-- MATERIAL FOR THE TASK follows --

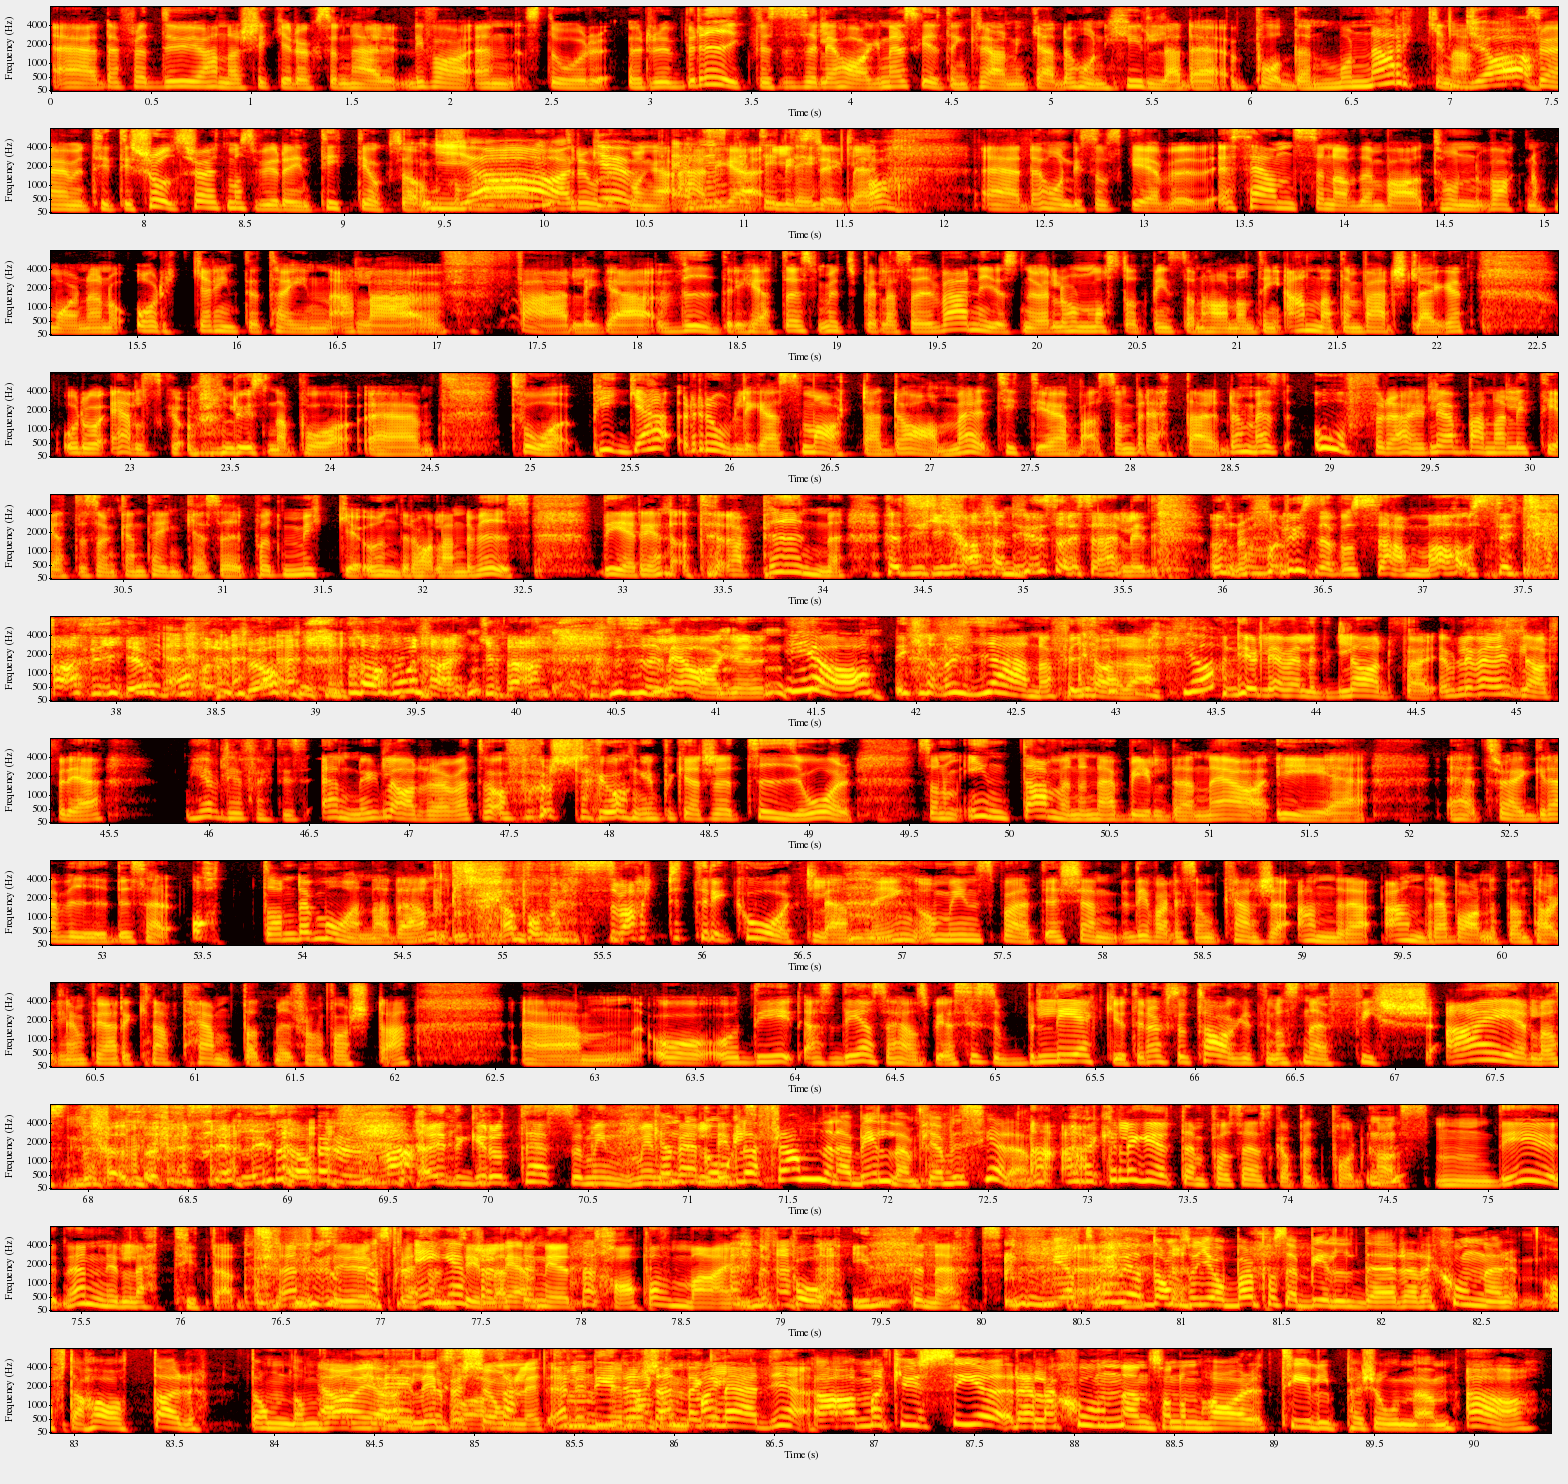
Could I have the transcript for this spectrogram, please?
Eh, därför att du Johanna skickade också den här, det var en stor rubrik för Cecilia Hagen hade skrivit en krönika där hon hyllade podden Monarkerna. Ja. Tror jag med Titti Schultz. Tror jag att måste bjuda in Titti också. Och Ja, ha otroligt gud, många härliga livsregler. Åh. Eh, Där hon liksom skrev, essensen av den var att hon vaknar på morgonen och orkar inte ta in alla förfärliga vidrigheter som utspelar sig i världen just nu. Eller hon måste åtminstone ha någonting annat än världsläget. Och då älskar hon att lyssna på eh, två pigga, roliga, smarta damer, Titti och Ebba, som berättar de mest oförargliga banaliteter som kan tänka sig på ett mycket underhållande vis. Det är rena terapin. Jag tycker alla du sa det så härligt. Undrar om hon lyssnar på samma avsnitt varje morgon av Monarkerna. Cecilia Hagen. Ja, det kan hon gärna få göra. Ja. Det blev jag väldigt glad för. Jag blev väldigt glad för det. Men jag blev faktiskt ännu gladare över att det var första gången på kanske tio år som de inte använder den här bilden när jag är eh, tror jag, gravid i så här åttonde månaden. Jag har på mig en svart trikåklänning och minns bara att jag kände, det var liksom kanske andra, andra barnet antagligen, för jag hade knappt hämtat mig från första. Ehm, och, och det, alltså det är en så hemsk bild. Jag ser så blek ut. Den är också taget till någon sån här fish eye eller något sånt där. Så det ser liksom, lite grotesk. Min, min Kan du väldigt, googla fram den här bilden? För jag vill se den. Ja, Jag kan lägga ut den på Sällskapet podcast. Mm, det är, den är lätthittad. Den ser Expressen till problem. att den är top of mind på internet. Jag tror att de som jobbar på så här bildredaktioner ofta hatar de de Ja, väljer ja, det är personligt. Eller det är deras Man- enda glädje. Ja, man kan ju se relationen som de har till personen Ja,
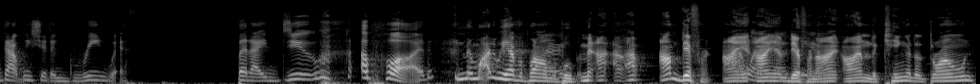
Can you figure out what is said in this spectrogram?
that we should agree with. But I do applaud. I mean, why do we have a problem with poop? I mean, I, I, I'm different. I, I I, am different. too. I, I'm the king of the throne.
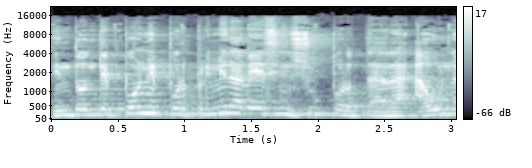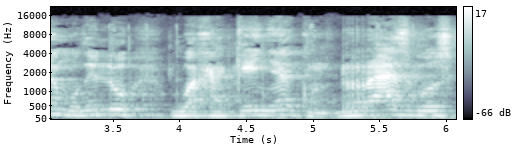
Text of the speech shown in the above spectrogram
en donde pone por primera vez en su portada a una modelo oaxaqueña con rasgos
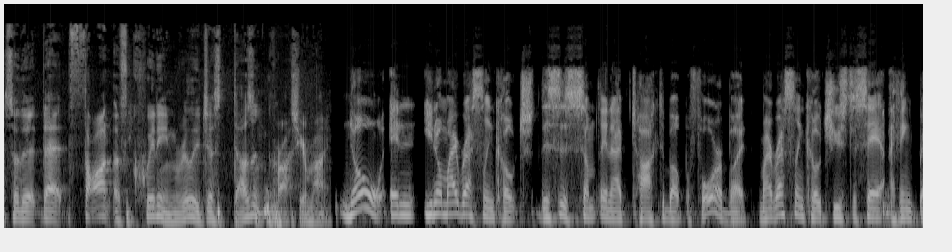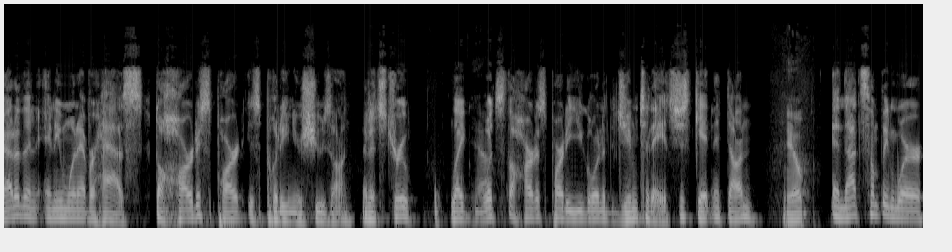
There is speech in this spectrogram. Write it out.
So that that thought of quitting really just doesn't cross your mind. No and you know my wrestling coach this is something i've talked about before but my wrestling coach used to say i think better than anyone ever has the hardest part is putting your shoes on. And it's true. Like yeah. what's the hardest part? Of you going to the gym today? It's just getting it done Yep. And that's something where,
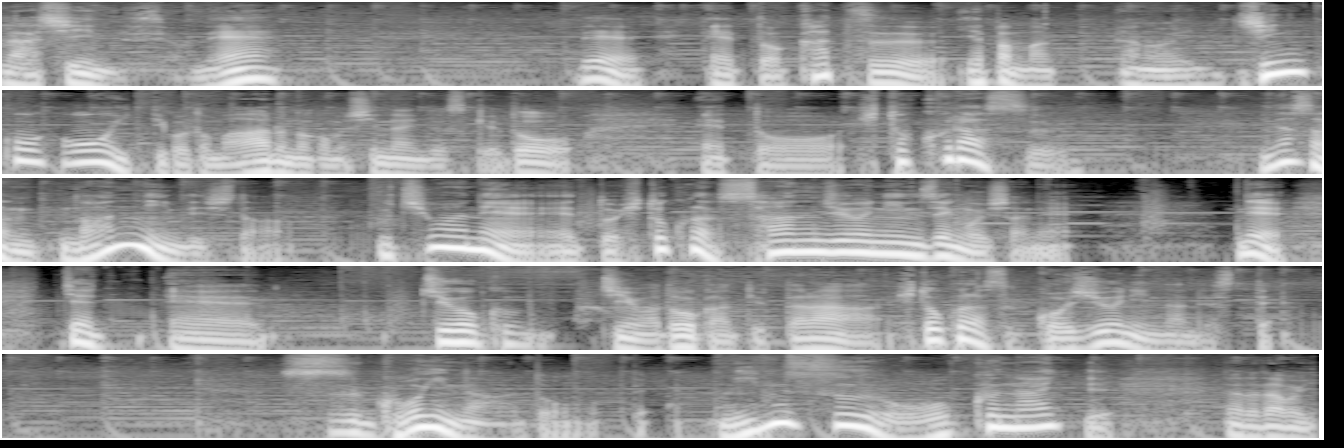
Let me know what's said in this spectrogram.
らしいんですよね。で、えっと、かつ、やっぱ、まあの人口が多いっていこともあるのかもしれないんですけど、えっと、1クラス、皆さん何人でした？うちはね、えっと、1クラス30人前後でしたね。で、じゃあ、えー中国人はどうかって言ったら1クラス50人なんですって。すごいなと思って。人数多くないって。だから多分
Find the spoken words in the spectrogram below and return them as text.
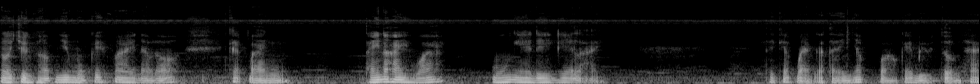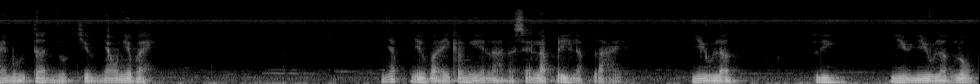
Rồi trường hợp như một cái file nào đó, các bạn thấy nó hay quá, muốn nghe đi, nghe lại, thì các bạn có thể nhấp vào cái biểu tượng hai mũi tên ngược chiều nhau như vậy. Nhấp như vậy có nghĩa là nó sẽ lặp đi lặp lại nhiều lần, liên, nhiều nhiều lần luôn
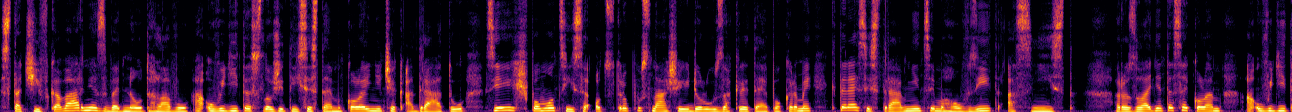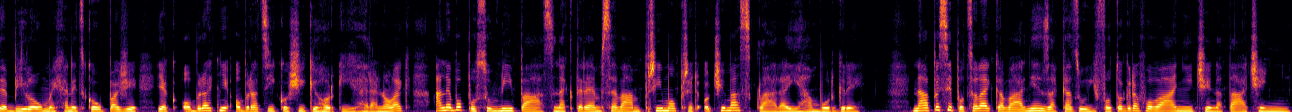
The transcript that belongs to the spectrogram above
Stačí v kavárně zvednout hlavu a uvidíte složitý systém kolejniček a drátů, s jejichž pomocí se od stropu snášejí dolů zakryté pokrmy, které si strávníci mohou vzít a sníst. Rozhlédněte se kolem a uvidíte bílou mechanickou paži, jak obratně obrací košíky horkých hranolek, anebo posuvný pás, na kterém se vám přímo před očima skládají hamburgery. Nápisy po celé kavárně zakazují fotografování či natáčení.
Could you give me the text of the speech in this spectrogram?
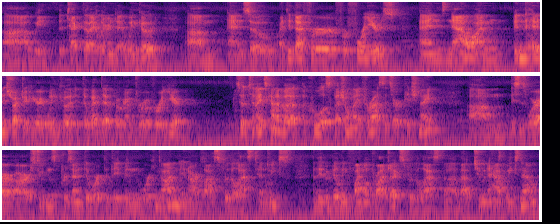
uh, with the tech that I learned at Wyncode. Um, and so I did that for, for four years, and now I'm been the head instructor here at Wyncode at the web dev program for over a year. So tonight's kind of a, a cool, special night for us. It's our pitch night. Um, this is where our, our students present the work that they've been working on in our class for the last 10 weeks and they've been building final projects for the last uh, about two and a half weeks now.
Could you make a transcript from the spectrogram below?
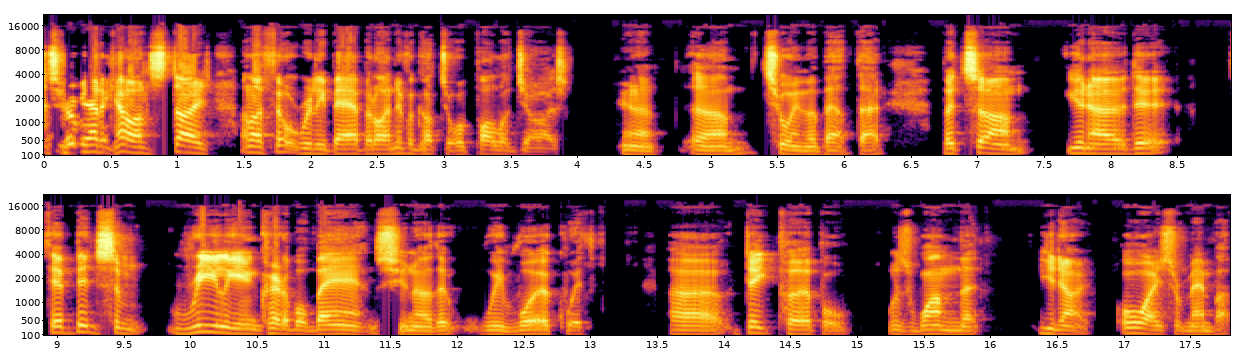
As we're about to go on stage, and I felt really bad, but I never got to apologise, you know, um, to him about that. But um, you know, there there've been some really incredible bands, you know, that we work with. Uh, Deep Purple was one that you know always remember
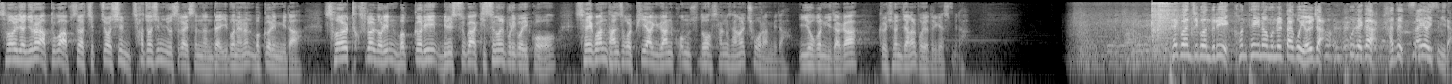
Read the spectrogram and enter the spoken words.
설 연휴를 앞두고 앞서 집조심, 차조심 뉴스가 있었는데 이번에는 먹거리입니다. 설 특수를 노린 먹거리 밀수가 기승을 부리고 있고 세관 단속을 피하기 위한 꼼수도 상상을 초월합니다. 이호건 기자가 그 현장을 보여드리겠습니다. 세관 직원들이 컨테이너 문을 따고 열자 포대가 가득 쌓여 있습니다.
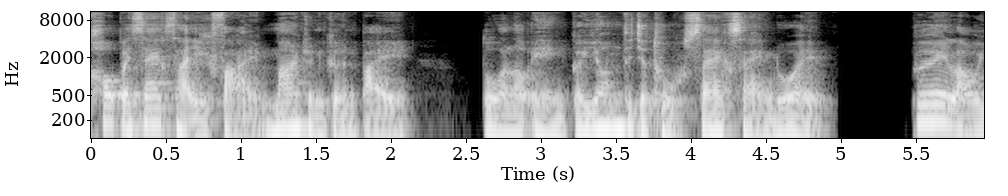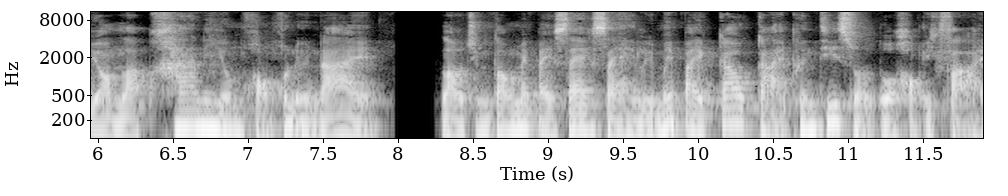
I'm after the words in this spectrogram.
เข้าไปแทรกสายอีกฝ่ายมากจนเกินไป ตัวเราเองก็ย่อมที่จะถูกแทรกแซงด้วย เพื่อให้เรายอมรับค่านิยมของคนอื่นได้ เราจึงต้องไม่ไปแทรกแซงหรือไม่ไปก้าวไก่พื้นที่ส่วนตัวของอีกฝ่าย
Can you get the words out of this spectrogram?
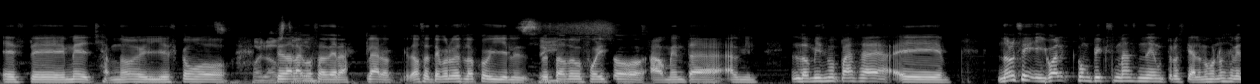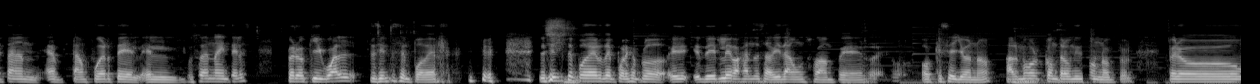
este Medicham, ¿no? Y es como te da la gozadera, claro, o sea, te vuelves loco y el estado eufórico aumenta al mil. Lo mismo pasa, eh, no lo sé, igual con picks más neutros, que a lo mejor no se ve tan, eh, tan fuerte el, uso de Ninetales, pero que igual te sientes en poder. te sientes en poder de, por ejemplo, de irle bajando esa vida a un Swamper o, qué sé yo, ¿no? A lo mejor contra un mismo Nocturne. Pero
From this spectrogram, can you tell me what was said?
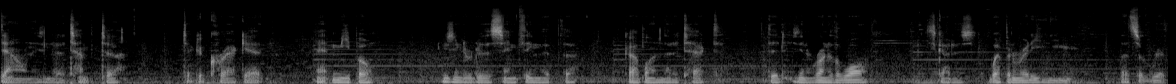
down. He's going to attempt to take a crack at, at Meepo. He's going to do the same thing that the goblin that attacked did. He's going to run to the wall. He's got his weapon ready and he lets a rip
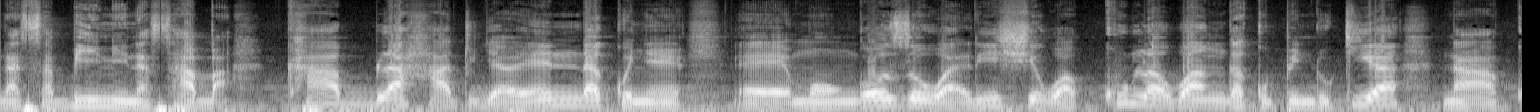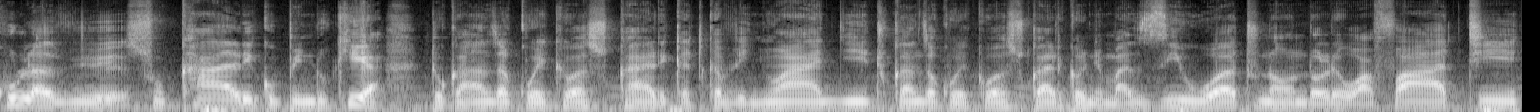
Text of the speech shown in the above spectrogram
1977 kabla hatujaenda kwenye eh, mwongozo wa lishe wa kula wanga kupindukia na kula sukari kupindukia, tukaanza kuwekewa sukari katika vinywaji, tukaanza kuwekewa sukari kwenye maziwa, tunaondolewa fati,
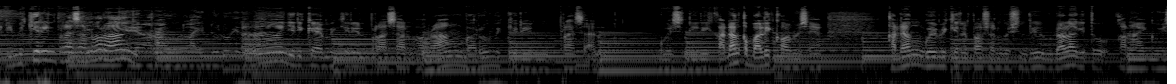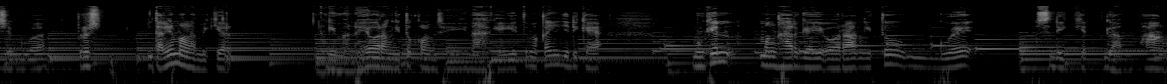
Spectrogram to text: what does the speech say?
Jadi mikirin perasaan orang Mikirin gitu. orang lain dulu gitu. Eh, jadi kayak mikirin perasaan orang baru mikirin perasaan gue sendiri. Kadang kebalik kalau misalnya kadang gue mikirin perasaan gue sendiri udahlah gitu karena egoisnya gue. Terus entarnya malah mikir gimana ya orang itu kalau misalnya nah kayak gitu. Makanya jadi kayak mungkin menghargai orang itu gue sedikit gampang.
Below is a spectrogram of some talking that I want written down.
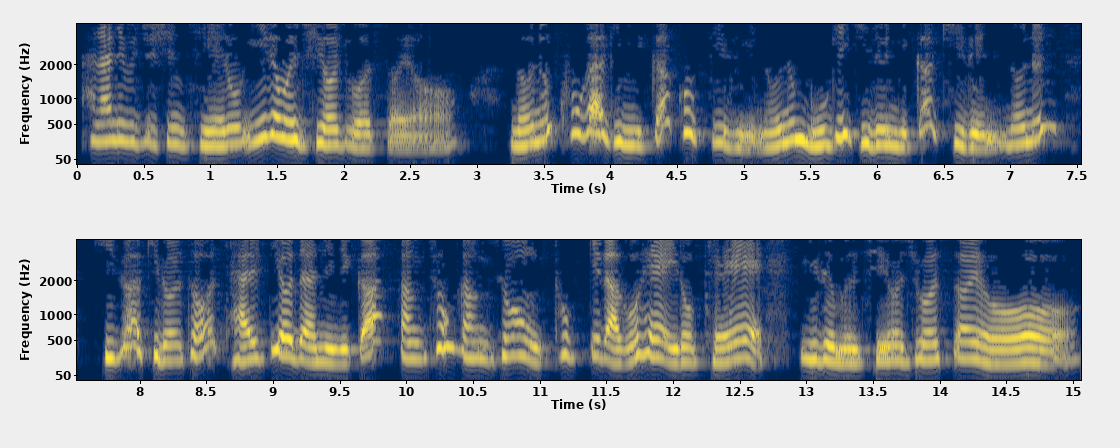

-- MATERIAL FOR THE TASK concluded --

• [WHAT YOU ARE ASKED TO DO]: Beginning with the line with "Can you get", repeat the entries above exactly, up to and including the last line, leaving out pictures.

• [RESULT FOR THIS EXERCISE]:
Can you get the words out of this spectrogram?
este Medicham, ¿no? Y es como te da la gozadera, claro, o sea, te vuelves loco y el estado eufórico aumenta al mil. Lo mismo pasa, eh, no lo sé, igual con picks más neutros, que a lo mejor no se ve tan, eh, tan fuerte el, uso de Ninetales, pero que igual te sientes en poder. te sientes en poder de, por ejemplo, de irle bajando esa vida a un Swamper o, qué sé yo, ¿no? A lo mejor contra un mismo Nocturne. Pero
From this spectrogram, can you tell me what was said?
down. He's going to attempt to take a crack at, at Meepo. He's going to do the same thing that the goblin that attacked did. He's going to run to the wall. He's got his weapon ready and he lets a rip
Text of the speech shown in the above spectrogram
1977 kabla hatujaenda kwenye eh, mwongozo wa lishe wa kula wanga kupindukia na kula sukari kupindukia, tukaanza kuwekewa sukari katika vinywaji, tukaanza kuwekewa sukari kwenye maziwa, tunaondolewa fati,
Spectrogram to text: what does the speech say?
Jadi mikirin perasaan orang Mikirin gitu. orang lain dulu gitu. Eh, jadi kayak mikirin perasaan orang baru mikirin perasaan gue sendiri. Kadang kebalik kalau misalnya kadang gue mikirin perasaan gue sendiri udahlah gitu karena egoisnya gue. Terus entarnya malah mikir gimana ya orang itu kalau misalnya nah kayak gitu. Makanya jadi kayak mungkin menghargai orang itu gue sedikit gampang.
Below is a spectrogram of some talking that I want written down.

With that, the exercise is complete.